Predictably, there are damaged children. Do the experts confess? Do they change? Do they accept
responsibility? No, they blame the kids, claiming that the kids have different learning styles!

Now suppose we back away from this view. Suppose we ban sight-words from every school. Suppose we
teach all kids in the one best way, intensive phonics. Possibly we'll see a few minor differences. But for the
most part, we'll see kids becoming fluent readers.

It's not rocket science. Kid spend a month learning the alphabet. They spend a month learning the sounds of
the letters ("f" is feh-). They spend a month learning the two-letter blends. They spend a month learning the
three-letter blends. Now they're reading. Anything. The process is not normally broken down that way, but it
could be. My concern was to dramatize the various sub-steps, to show that they are not that hard. If you've
already learned that "b" is a beh- sound and "a" is an ahh- sound, then it's easy to accept that "ba" is
pronounced bah-. That's how English works.

There's no reason to postulate differences and then to spin off gratuitous accommodations for each different

Truth is, in reading, one approach works almost perfectly with all learners. One size does fit all.

Here is a typical comment by a teacher on the internet. Presumably she learned this muddled thinking in ed

"One of the most precarious dangers in this realm is the assumption that there is one way to teach reading.
There are many strategies to learn which will help people to decode words. We all depend on these strategies
to different degrees. We ought to be thinking about diversifying reading instruction to reach multiple
modalities and presenting information through a variety of activities. There is always more than one way to
learn something because there are always so many different approaches to learning. One size is never gonna
fit all when every brain is so unique!"

This quote tell you everything you need to understand why so many kids are weak and plodding readers right
into middle school. They are taught lots of stuff they do not need to hear about. Meanwhile, the essential
components of reading are blurred or segmented so they aren't learned properly. Add the bad. Hold back
the good. Of course, you get muddled results.

Here is a harsh generalization I'm comfortable with. Whatever the Education Establishment is preaching, first
assume it's the wrong way to proceed. That's what their track record tells us, especially in reading.

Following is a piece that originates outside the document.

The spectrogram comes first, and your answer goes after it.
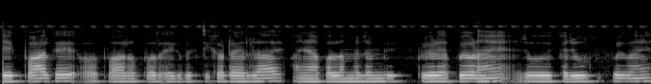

(Nothing is more important than early literacy. For more on the reading crisis, see "42: Reading Resources" on
About the Author
Bruce Deitrick Price is an author, artist, poet and education activist. He founded in
2005. This site now has 65 articles. Some are academic/intellectual; others deal with theories and methods
used in public schools. Ten articles deal with reading.
Read more articles on education topics at